My problem with God is that it seems to be terribly wasteful to have forced billions years of evolution from single-celled to multi-celled organisms and all that infinite space around us also seems to be too hostile and too wasteful if we are to play any part in his creation.Calm yourself. Relax. There's nothing to worry about. If scientists told us tomorrow they had made some mistakes, and that the universe was actually only 1 light-year in diameter and only 100,000 years old, I doubt it would spark wild global street parties outside of the Bible Belt.

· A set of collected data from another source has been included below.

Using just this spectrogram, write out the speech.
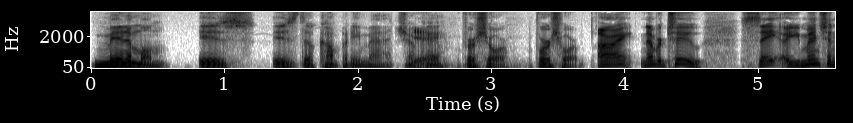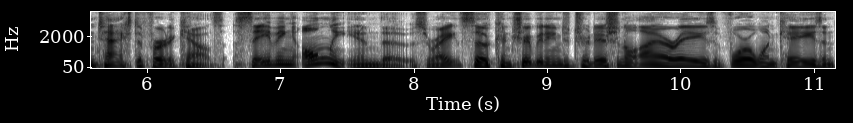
minimum is is the company match okay yeah, for sure for sure all right number two say you mentioned tax deferred accounts saving only in those right so contributing to traditional iras and 401ks and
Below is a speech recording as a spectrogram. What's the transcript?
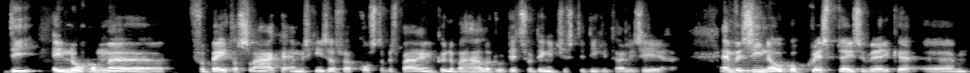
die enorme verbeterslagen en misschien zelfs wel kostenbesparingen kunnen behalen door dit soort dingetjes te digitaliseren. En we zien ook op CRISP deze weken um,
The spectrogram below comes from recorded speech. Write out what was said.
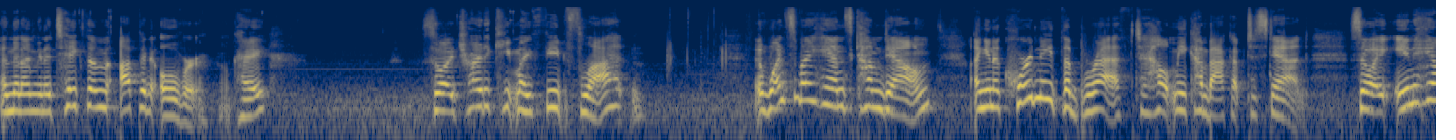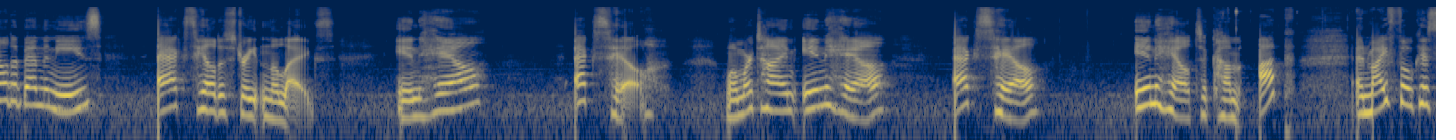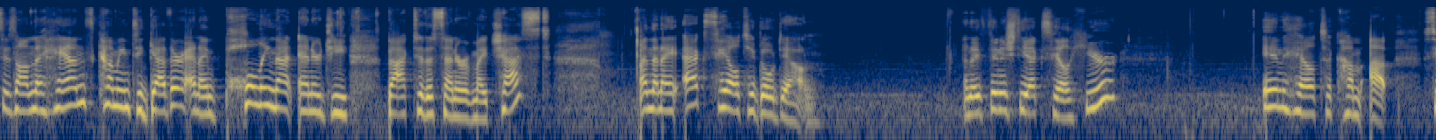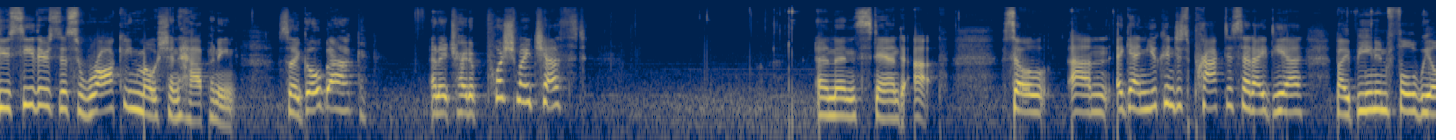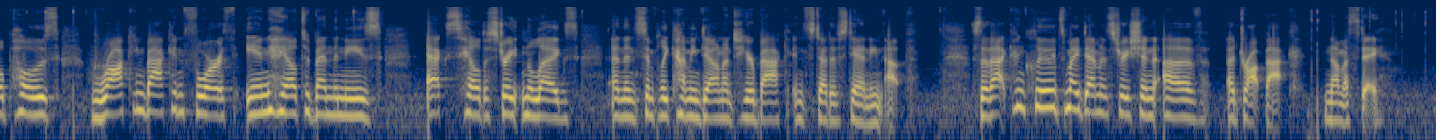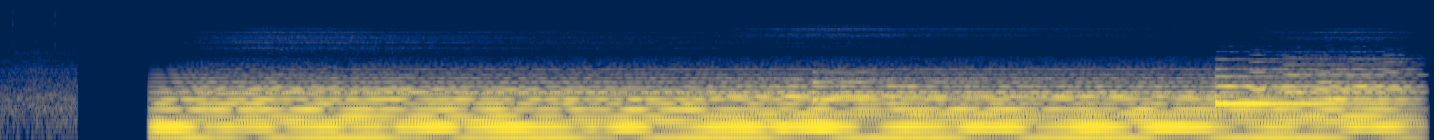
and then I'm gonna take them up and over, okay? So I try to keep my feet flat. And once my hands come down, I'm gonna coordinate the breath to help me come back up to stand. So I inhale to bend the knees, exhale to straighten the legs. Inhale, exhale. One more time, inhale, exhale, Inhale to come up. And my focus is on the hands coming together and I'm pulling that energy back to the center of my chest. And then I exhale to go down. And I finish the exhale here. Inhale to come up. So you see there's this rocking motion happening. So I go back and I try to push my chest and then stand up. So um, again, you can just practice that idea by being in full wheel pose, rocking back and forth, inhale to bend the knees, exhale to straighten the legs, and then simply coming down onto your back instead of standing up. So that concludes my demonstration of a drop back. Namaste.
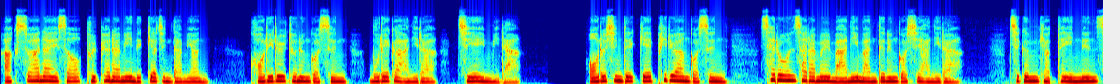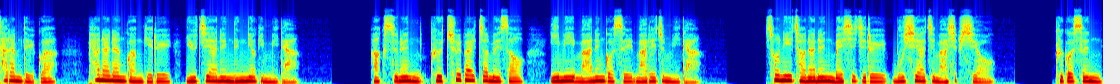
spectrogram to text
악수 하나에서 불편함이 느껴진다면 거리를 두는 것은 무례가 아니라 지혜입니다. 어르신들께 필요한 것은 새로운 사람을 많이 만드는 것이 아니라 지금 곁에 있는 사람들과 편안한 관계를 유지하는 능력입니다. 악수는 그 출발점에서 이미 많은 것을 말해줍니다. 손이 전하는 메시지를 무시하지 마십시오. 그것은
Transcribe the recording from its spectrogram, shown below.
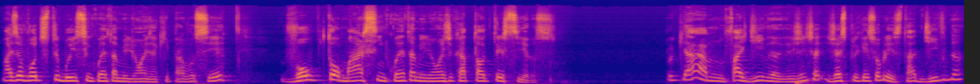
Mas eu vou distribuir 50 milhões aqui para você. Vou tomar 50 milhões de capital de terceiros. Porque, ah, não faz dívida. A gente já, já expliquei sobre isso, tá? Dívida,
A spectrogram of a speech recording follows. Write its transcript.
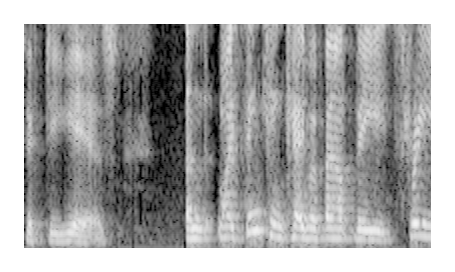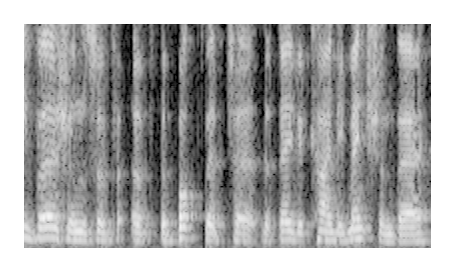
50 years? And my thinking came about the three versions of, of the book that, uh, that David kindly mentioned there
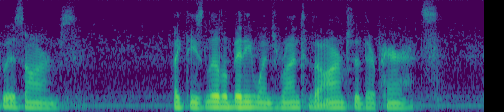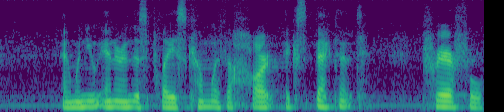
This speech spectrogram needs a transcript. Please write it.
to his arms like these little bitty ones run to the arms of their parents. And when you enter in this place, come with a heart expectant, prayerful.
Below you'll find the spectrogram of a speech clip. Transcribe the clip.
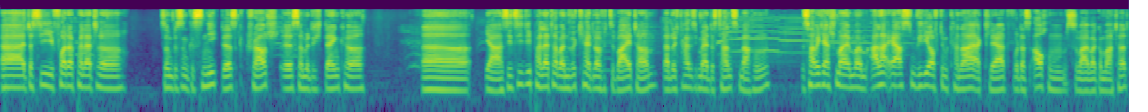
Äh, dass sie vor der Palette so ein bisschen gesneakt ist, gecrouched ist, damit ich denke, äh, ja, sie zieht die Palette, aber in Wirklichkeit läuft sie weiter. Dadurch kann sie mehr Distanz machen. Das habe ich ja schon mal in meinem allerersten Video auf dem Kanal erklärt, wo das auch ein Survivor gemacht hat.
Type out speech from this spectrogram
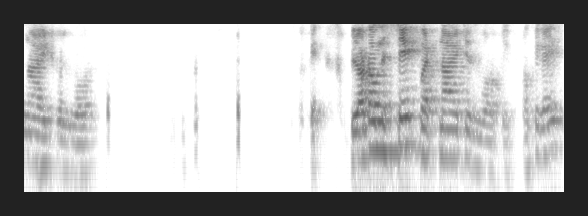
Now it will work. Okay, lot of mistake, but now it is working. Okay, guys.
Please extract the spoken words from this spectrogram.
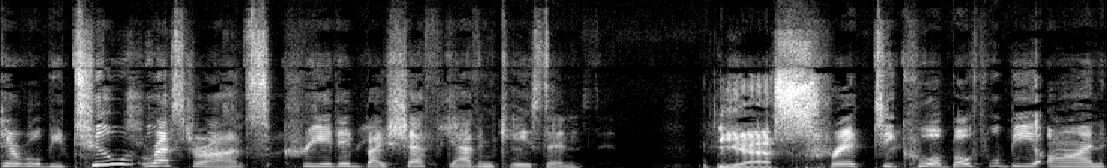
there will be two restaurants created by Chef Gavin Kaysen. Yes. Pretty cool. Both will be on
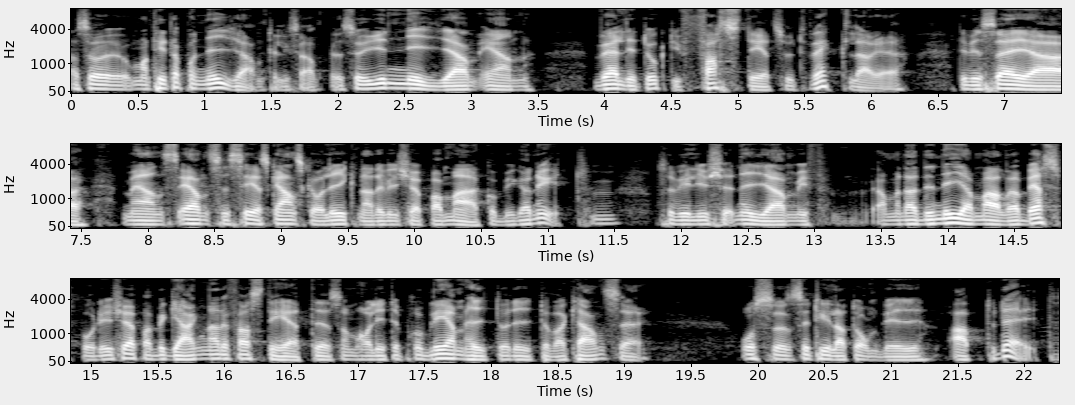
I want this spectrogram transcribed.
Alltså, om man tittar på Niam till exempel, så är ju Niam en väldigt duktig fastighetsutvecklare. Det vill säga, medan NCC, Skanska och liknande vill köpa mark och bygga nytt, så vill ju Niam, i- jag menar, det Niam är allra bäst på, det är att köpa begagnade fastigheter som har lite problem hit och dit och vakanser. Och så se till att de blir up to date.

Heck, if you were a mere photon, you could fly across the universe in no time at all, because the distance between your starting point and your destination would be measured as zero in your frame of reference.
And remember: God is Light. In him there's no darkness, so in God's frame of reference, there are no spacelike or timelike separations, as it were. So in his frame of reference, maybe the universe is really, really tiny and no older than it was at the Big Bang.

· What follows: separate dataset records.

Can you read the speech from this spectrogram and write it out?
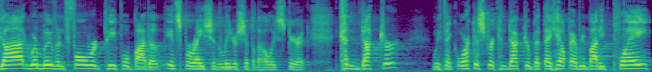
God, we're moving forward people by the inspiration and leadership of the Holy Spirit. Conductor, we think orchestra conductor, but they help everybody play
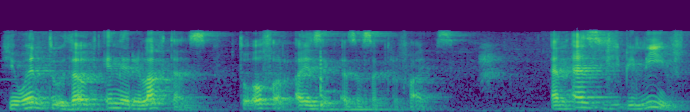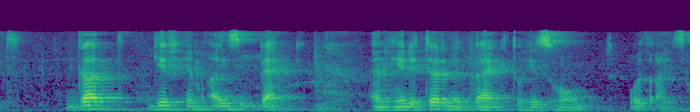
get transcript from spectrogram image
He went without any reluctance to offer Isaac as a sacrifice. And as he believed, God gave him Isaac back, and he returned back to his home with Isaac.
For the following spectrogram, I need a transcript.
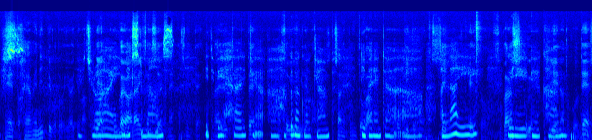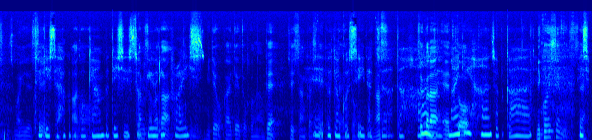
ですね、えーと、早めにっていうことが言われてますで、今回は新井先生がね、初めて入れているので、まあ、そういう意味でも、らポイントが大きいと思いますし、えーと、素晴らしく綺麗なところで食事もいいですし、あの神様が特に見てを変えているところなので、ぜひ参加していただきたいと思います。それから、えっと、見込新聞ですね。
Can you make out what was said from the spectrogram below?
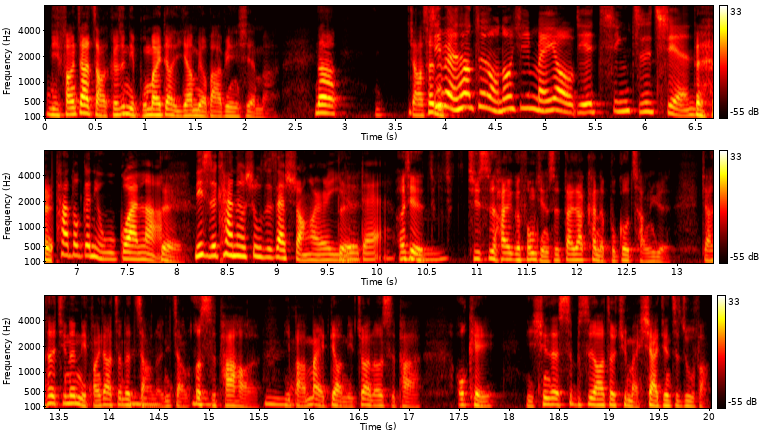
你房价涨，可是你不卖掉，一样没有办法变现嘛。那假设基本上这种东西没有结清之前，对，它都跟你无关了。对，你只是看那个数字在爽而已，对。不对？而且其实还有一个风险是，大家看的不够长远。假设今天你房价真的涨了，你涨了二十趴好了，你把它卖掉，你赚了二十趴，OK，你现在是不是要再去买下一间自住房？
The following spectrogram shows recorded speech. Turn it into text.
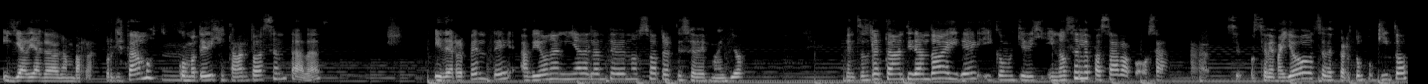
y ya había quedado la embarrada. Porque estábamos, mm. como te dije, estaban todas sentadas y de repente había una niña delante de nosotros que se desmayó. Entonces le estaban tirando aire y como que dije, y no se le pasaba, o sea, se, se desmayó, se despertó un poquito,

Why do you always have to insist on making your frame of reference the measure of space and time? You are so darn anthropocentric! Where's the Copernican spirit? Here's leading string physicist Brian Greene, in The Elegant Universe, (p. 51):
…Thus light does not get old; a photon that emerged from the big bang is the same age today as it was then. There is no passage of time at light speed.[emphasis added]

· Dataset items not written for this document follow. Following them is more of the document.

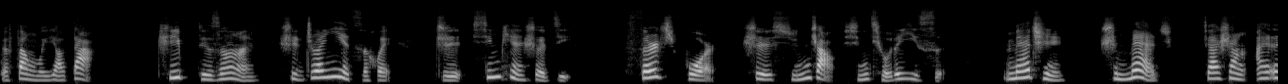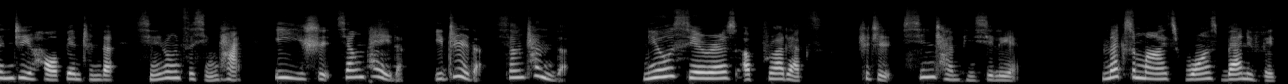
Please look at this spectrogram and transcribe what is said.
的范围要大。Chip design 是专业词汇，指芯片设计。Search for 是寻找、寻求的意思。Matching 是 match 加上 ing 后变成的形容词形态，意义是相配的、一致的、相称的。New series of products 是指新产品系列。Maximize one's benefit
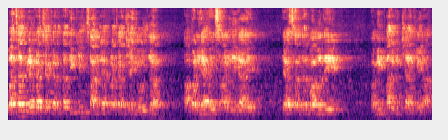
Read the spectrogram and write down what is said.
बचत गटाच्या करता देखील चांगल्या प्रकारच्या योजना आपण यावेळेस आणलेल्या आहेत. त्या संदर्भामध्ये आम्ही फार विचार केला.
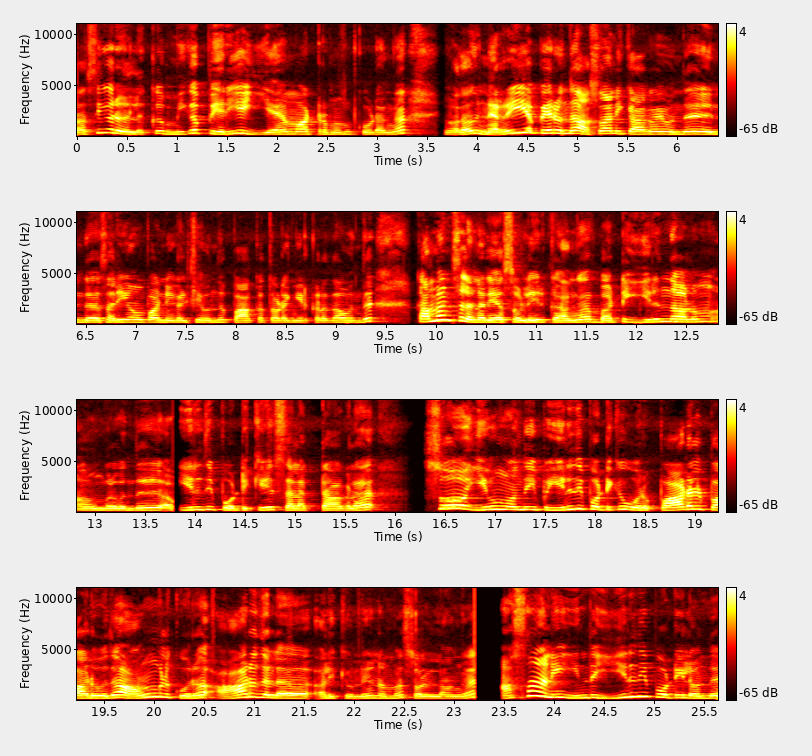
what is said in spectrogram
ரசிகர்களுக்கு மிகப்பெரிய ஏமாற்றமும் கூடங்க. அதாவது நிறைய பேர் வந்து அசானிக்காகவே வந்து இந்த சரிகமபா நிகழ்ச்சியை வந்து பார்க்க தொடங்கியிருக்கிறதா வந்து கமெண்ட்ஸில் நிறையா சொல்லியிருக்காங்க. பட் இருந்தாலும் அவங்க வந்து இறுதி போட்டிக்கு செலக்ட் ஆகலை. ஸோ இவங்க வந்து இப்போ இறுதி போட்டிக்கு ஒரு பாடல் பாடுவது அவங்களுக்கு ஒரு ஆறுதலை அளிக்கும்னு நம்ம சொல்லலாங்க. அசானி இந்த இறுதி போட்டியில் வந்து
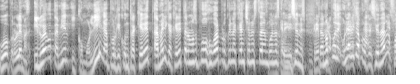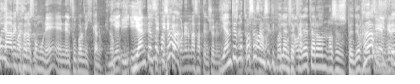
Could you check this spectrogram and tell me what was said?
hubo problemas. Y luego también, y como liga, porque contra Querétaro, América Querétaro no se pudo jugar porque una cancha no estaba en buenas condiciones. O sea, no puede, una liga profesional no puede cada vez es más común ¿eh? en el fútbol mexicano. Y, antes no pasaba. Tiene que poner más atención y antes, no pasaba en ese tipo de cosas. El de Querétaro no se suspendió. se suspendió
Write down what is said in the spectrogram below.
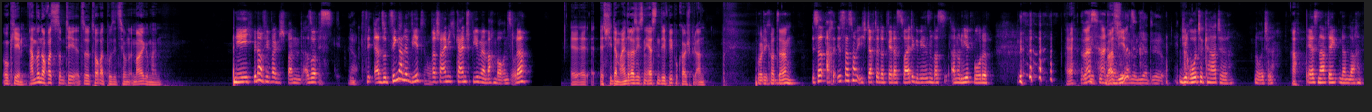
okay. Haben wir noch was zum T zur Torwartposition im Allgemeinen? Nee, ich bin auf jeden Fall gespannt. Also, es, Ja. Also Zingerle wird ja. wahrscheinlich kein Spiel mehr machen bei uns, oder? Äh, äh es steht am 31.01. DFB-Pokalspiel an. Wollte ich gerade sagen. Ist das, ach, ist das noch? Ich dachte, das wäre das zweite gewesen, was annulliert wurde. Hä? Was? Annulliert? annulliert Die rote Karte, Leute. Ach. Erst nachdenken, dann lachen.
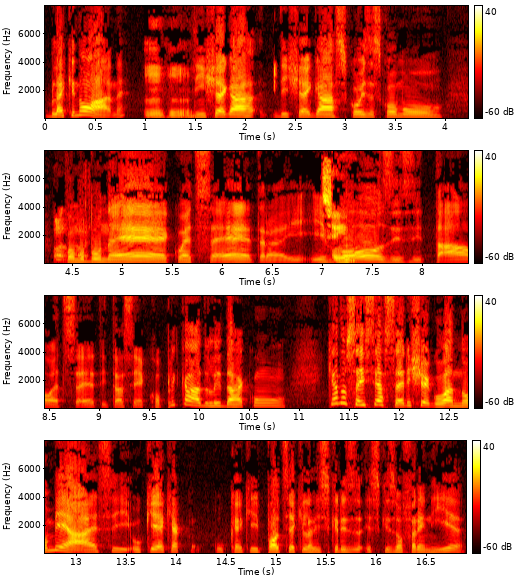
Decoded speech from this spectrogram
Black Noir, né? Uhum. De enxergar, de enxergar as coisas como como boneco, etc. E, e vozes e tal, etc. Então, assim, é complicado lidar com. Que eu não sei se a série chegou a nomear esse, o que é que, a- o que, é que pode ser aquilo ali, esquizo- esquizofrenia.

You go on:
Your post is quite impressive, but it leaves no hope for any scientific experiment to validate it.. it is not science, notwithstanding the possibility that it might be true, because science simply doesn't work that way.Nor does poetry, or music, or tennis, or kissing work that way. They're not science either.
Perhaps, after the LHC is fired up in May and comes up with extra dimensions, we'll have a better idea what's happening.I doubt it. But let's suppose it confirms 10-dimensional string theory. We'd still want to know how strings manage to cause poetry, music, tennis, and kissing.
Actually, most of us wouldn't. Most of us would be unable to follow the mathematics involved even if we were interested, which most people on the planet wouldn't be. We'd say, "Whatever", and go back to kissing. --Stunney